Material supplied below:
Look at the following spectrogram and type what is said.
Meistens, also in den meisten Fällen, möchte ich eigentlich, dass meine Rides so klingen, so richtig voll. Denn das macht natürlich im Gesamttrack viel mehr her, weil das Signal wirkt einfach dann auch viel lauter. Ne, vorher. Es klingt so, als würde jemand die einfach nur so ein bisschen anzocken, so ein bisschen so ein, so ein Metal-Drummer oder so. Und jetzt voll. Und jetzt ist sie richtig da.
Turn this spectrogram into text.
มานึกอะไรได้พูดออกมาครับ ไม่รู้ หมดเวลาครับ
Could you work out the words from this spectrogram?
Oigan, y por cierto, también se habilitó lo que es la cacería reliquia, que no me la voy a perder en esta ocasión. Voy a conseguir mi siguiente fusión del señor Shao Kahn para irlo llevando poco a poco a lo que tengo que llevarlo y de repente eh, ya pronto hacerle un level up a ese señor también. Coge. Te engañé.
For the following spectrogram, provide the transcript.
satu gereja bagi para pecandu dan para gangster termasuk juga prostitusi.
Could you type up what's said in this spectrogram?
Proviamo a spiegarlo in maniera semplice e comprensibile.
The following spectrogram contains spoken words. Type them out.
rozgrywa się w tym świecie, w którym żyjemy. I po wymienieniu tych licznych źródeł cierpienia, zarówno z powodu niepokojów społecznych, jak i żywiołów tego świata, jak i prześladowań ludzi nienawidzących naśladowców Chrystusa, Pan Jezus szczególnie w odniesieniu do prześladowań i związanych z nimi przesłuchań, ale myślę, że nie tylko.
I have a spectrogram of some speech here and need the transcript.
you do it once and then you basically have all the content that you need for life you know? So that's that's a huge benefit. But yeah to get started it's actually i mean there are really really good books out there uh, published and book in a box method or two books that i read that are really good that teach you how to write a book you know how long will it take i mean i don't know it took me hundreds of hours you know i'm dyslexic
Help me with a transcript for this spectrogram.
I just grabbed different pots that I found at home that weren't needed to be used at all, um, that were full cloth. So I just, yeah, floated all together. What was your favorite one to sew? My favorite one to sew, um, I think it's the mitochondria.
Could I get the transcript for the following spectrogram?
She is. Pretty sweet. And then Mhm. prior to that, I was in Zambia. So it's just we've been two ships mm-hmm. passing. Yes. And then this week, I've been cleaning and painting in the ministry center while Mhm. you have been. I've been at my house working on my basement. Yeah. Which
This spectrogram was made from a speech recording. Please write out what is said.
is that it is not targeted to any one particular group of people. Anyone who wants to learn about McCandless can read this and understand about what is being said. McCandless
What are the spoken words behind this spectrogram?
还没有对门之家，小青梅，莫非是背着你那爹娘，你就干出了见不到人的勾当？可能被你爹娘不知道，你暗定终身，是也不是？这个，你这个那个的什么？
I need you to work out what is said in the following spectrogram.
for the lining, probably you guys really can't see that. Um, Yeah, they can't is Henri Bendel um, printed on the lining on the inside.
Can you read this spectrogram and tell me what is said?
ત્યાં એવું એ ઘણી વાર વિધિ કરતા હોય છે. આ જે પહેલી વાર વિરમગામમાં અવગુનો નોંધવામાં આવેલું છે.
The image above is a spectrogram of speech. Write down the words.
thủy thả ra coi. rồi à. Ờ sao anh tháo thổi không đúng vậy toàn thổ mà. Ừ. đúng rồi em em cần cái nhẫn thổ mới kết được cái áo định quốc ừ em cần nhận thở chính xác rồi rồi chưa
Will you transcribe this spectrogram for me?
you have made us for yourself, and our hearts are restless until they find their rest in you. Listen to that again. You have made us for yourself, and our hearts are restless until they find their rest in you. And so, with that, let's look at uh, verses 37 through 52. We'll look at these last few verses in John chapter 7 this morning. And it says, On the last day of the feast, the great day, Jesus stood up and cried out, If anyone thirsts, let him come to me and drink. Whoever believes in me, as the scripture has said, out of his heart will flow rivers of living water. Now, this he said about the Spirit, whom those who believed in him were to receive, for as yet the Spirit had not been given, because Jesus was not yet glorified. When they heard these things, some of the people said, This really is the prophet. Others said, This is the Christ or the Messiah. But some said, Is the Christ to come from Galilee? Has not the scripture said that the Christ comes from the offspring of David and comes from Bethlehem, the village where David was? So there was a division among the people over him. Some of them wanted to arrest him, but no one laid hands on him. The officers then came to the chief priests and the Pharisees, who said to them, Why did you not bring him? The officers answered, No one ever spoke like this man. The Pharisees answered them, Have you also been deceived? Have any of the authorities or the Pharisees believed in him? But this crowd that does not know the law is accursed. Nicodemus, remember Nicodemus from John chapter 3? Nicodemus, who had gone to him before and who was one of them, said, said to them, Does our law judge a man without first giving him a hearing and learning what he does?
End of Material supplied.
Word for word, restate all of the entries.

Output of the exercise ->
Look at the following spectrogram and type what is said.
Meistens, also in den meisten Fällen, möchte ich eigentlich, dass meine Rides so klingen, so richtig voll. Denn das macht natürlich im Gesamttrack viel mehr her, weil das Signal wirkt einfach dann auch viel lauter. Ne, vorher. Es klingt so, als würde jemand die einfach nur so ein bisschen anzocken, so ein bisschen so ein, so ein Metal-Drummer oder so. Und jetzt voll. Und jetzt ist sie richtig da.
Turn this spectrogram into text.
มานึกอะไรได้พูดออกมาครับ ไม่รู้ หมดเวลาครับ
Could you work out the words from this spectrogram?
Oigan, y por cierto, también se habilitó lo que es la cacería reliquia, que no me la voy a perder en esta ocasión. Voy a conseguir mi siguiente fusión del señor Shao Kahn para irlo llevando poco a poco a lo que tengo que llevarlo y de repente eh, ya pronto hacerle un level up a ese señor también. Coge. Te engañé.
For the following spectrogram, provide the transcript.
satu gereja bagi para pecandu dan para gangster termasuk juga prostitusi.
Could you type up what's said in this spectrogram?
Proviamo a spiegarlo in maniera semplice e comprensibile.
The following spectrogram contains spoken words. Type them out.
rozgrywa się w tym świecie, w którym żyjemy. I po wymienieniu tych licznych źródeł cierpienia, zarówno z powodu niepokojów społecznych, jak i żywiołów tego świata, jak i prześladowań ludzi nienawidzących naśladowców Chrystusa, Pan Jezus szczególnie w odniesieniu do prześladowań i związanych z nimi przesłuchań, ale myślę, że nie tylko.
I have a spectrogram of some speech here and need the transcript.
you do it once and then you basically have all the content that you need for life you know? So that's that's a huge benefit. But yeah to get started it's actually i mean there are really really good books out there uh, published and book in a box method or two books that i read that are really good that teach you how to write a book you know how long will it take i mean i don't know it took me hundreds of hours you know i'm dyslexic
Help me with a transcript for this spectrogram.
I just grabbed different pots that I found at home that weren't needed to be used at all, um, that were full cloth. So I just, yeah, floated all together. What was your favorite one to sew? My favorite one to sew, um, I think it's the mitochondria.
Could I get the transcript for the following spectrogram?
She is. Pretty sweet. And then Mhm. prior to that, I was in Zambia. So it's just we've been two ships mm-hmm. passing. Yes. And then this week, I've been cleaning and painting in the ministry center while Mhm. you have been. I've been at my house working on my basement. Yeah. Which
This spectrogram was made from a speech recording. Please write out what is said.
is that it is not targeted to any one particular group of people. Anyone who wants to learn about McCandless can read this and understand about what is being said. McCandless
What are the spoken words behind this spectrogram?
还没有对门之家，小青梅，莫非是背着你那爹娘，你就干出了见不到人的勾当？可能被你爹娘不知道，你暗定终身，是也不是？这个，你这个那个的什么？
I need you to work out what is said in the following spectrogram.
for the lining, probably you guys really can't see that. Um, Yeah, they can't is Henri Bendel um, printed on the lining on the inside.
Can you read this spectrogram and tell me what is said?
ત્યાં એવું એ ઘણી વાર વિધિ કરતા હોય છે. આ જે પહેલી વાર વિરમગામમાં અવગુનો નોંધવામાં આવેલું છે.
The image above is a spectrogram of speech. Write down the words.
thủy thả ra coi. rồi à. Ờ sao anh tháo thổi không đúng vậy toàn thổ mà. Ừ. đúng rồi em em cần cái nhẫn thổ mới kết được cái áo định quốc ừ em cần nhận thở chính xác rồi rồi chưa
Will you transcribe this spectrogram for me?
you have made us for yourself, and our hearts are restless until they find their rest in you. Listen to that again. You have made us for yourself, and our hearts are restless until they find their rest in you. And so, with that, let's look at uh, verses 37 through 52. We'll look at these last few verses in John chapter 7 this morning. And it says, On the last day of the feast, the great day, Jesus stood up and cried out, If anyone thirsts, let him come to me and drink. Whoever believes in me, as the scripture has said, out of his heart will flow rivers of living water. Now, this he said about the Spirit, whom those who believed in him were to receive, for as yet the Spirit had not been given, because Jesus was not yet glorified. When they heard these things, some of the people said, This really is the prophet. Others said, This is the Christ or the Messiah. But some said, Is the Christ to come from Galilee? Has not the scripture said that the Christ comes from the offspring of David and comes from Bethlehem, the village where David was? So there was a division among the people over him. Some of them wanted to arrest him, but no one laid hands on him. The officers then came to the chief priests and the Pharisees, who said to them, Why did you not bring him? The officers answered, No one ever spoke like this man. The Pharisees answered them, Have you also been deceived? Have any of the authorities or the Pharisees believed in him? But this crowd that does not know the law is accursed. Nicodemus, remember Nicodemus from John chapter 3? Nicodemus, who had gone to him before and who was one of them, said, said to them, Does our law judge a man without first giving him a hearing and learning what he does?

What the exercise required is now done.